In fact, try not even opening a bottle of wine at all.
We've been exploring the gastronomic permutations of cheese and drink matching for almost two decades. And we've found, time after time, that the traditional go-to choice of a big red wine is seldom the best: the drying tannins of a cabernet, or the full-bodied power of a shiraz can often clash with the complex flavours and textures of good cheese.
White wine, sweet wine, sparkling wine - even (or especially) non-wine drinks such as cider, beer and Japanese sake - are often far better choices. And the fact that a lot of people haven't even considered there could be an alternative to red wine when it comes to the cheese course makes it worth trying at least one of the following combinations.

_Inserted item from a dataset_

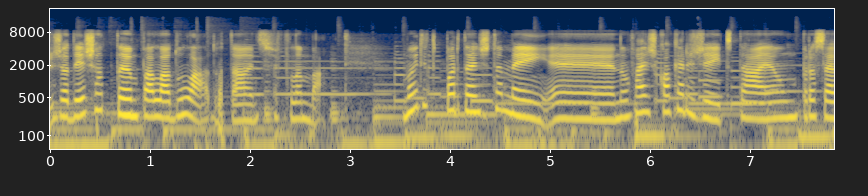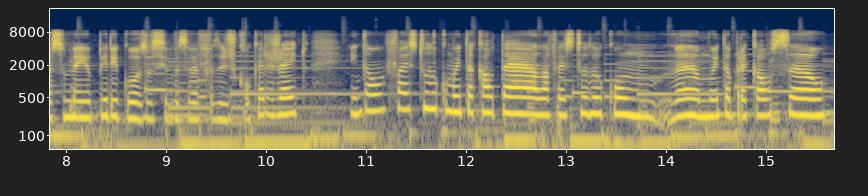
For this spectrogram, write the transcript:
já deixa a tampa lá do lado, tá? Antes de flambar. Muito importante também, é, não faz de qualquer jeito, tá? É um processo meio perigoso se você vai fazer de qualquer jeito. Então faz tudo com muita cautela, faz tudo com né, muita precaução.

You might be surprised - but you won't be disappointed.
Riesling and Comté
The word we keep coming back to when describing great cheese and drink experiences is "retronasal": how the flavours on your tongue shoot up the "smell chimney" at the back of your mouth to be perceived by the aroma receptors behind your nose. Which is why crisp perfumed riesling plus dense perfumed Gruyère-style cheese equals retronasal joy.
Cider and Camembert
Not an unusual match at all, really - if you're from Normandy, that is. Look for the most rustic, cloudiest cider you can find (preferably from Normandy), ripen your Camembert to its oozing best, and then revel in the rich, barnyardy retronasal explosion of flavour as you combine the two in your mouth.
Ale and Cheddar
Or Wensleydale, or Cheshire - the point is, we have found that a full-flavoured English-style beer, such as a fragrantly hoppy India Pale Ale, is a sensational partner for England's hard, cooked cheeses. We think it's the tangy intensity of the cooked curds and the oily intensity of the hops that have something to do with it.
Fino Sherry and Manchego
This is a classic Spanish match, when you think about it: you arrive at a small, welcoming tapas bar down a narrow laneway as dusk falls, you settle at the bar and the waiter offers you a plate of dry-textured, salty sheep's milk cheese and a glass of bone-dry, briny fortified wine, and suddenly all is right with the world.
Moscato and Fresh Curd
Think freshness and youth: barely fermented curds, almost straight from the udder, matched with a wine style that, effectively, is still-fermenting grape juice, almost straight from the vine. Think opposites attracting, too: the sweetness of the moscato is a great companion for the acidic twang of the cheese.
Champagne and Parmigiano-Reggiano
The key to this match is texture: there's an exquisite affinity between the tingling feel of bubbles in Champagne and the crunchy little crystals of calcium lactate embedded within the dense richness of a good old parmesan. Oh, and umami, too: there's heaps of savoury deliciousness in both the yeastiness of Champagne and the cheese.
Sake and Roquefort
We know, it sounds bizarre: Japanese rice wine and French blue cheese - a culture clash. But trust us: splash out on a good, medium-dry junmai sake and try it with this classic cheese. We think you'll be surprised. The fruity aroma and intense flavour of the koji mould used to make the sake is a great match for the saltiness and sweet blue-mould flavour of the Roquefort.
Sign up to receive the latest food, travel and dining news direct from Gourmet Traveller headquarters.
Tequila is the new black. At least it is for Jennifer Hawkin...
Craft brewing in Australia is hitting a sour note, and that’...
A fresh, bright Italian-accented sundowner.
Small is the order of the day in restaurants, with tight win...
We caught up with Nespresso Australia and New Zealand coffee...
Grab the mink and the fedora – this Baxter cocktail means bu...
Is this the year of gin going where no botanicals have gone ...
Thirty of our favourite drinks from Australia's best bars an...
The world is getting hotter and we’re not talking about glob...
The best thing you can take to a party, according to cocktai...
Drinking wine is more than a matter of taste, writes Max All...
Australians are getting a taste for thirst-quenching reds ma...
The local gin craze is in full swing. Max Allen taste-tests ...
In our inaugural Cocktail List of the Year awards, GT cockta...
Looking for a new summer drink? The search is over.
Sign up to receive the latest food, travel and dining news direct from Gourmet Traveller headquarters.×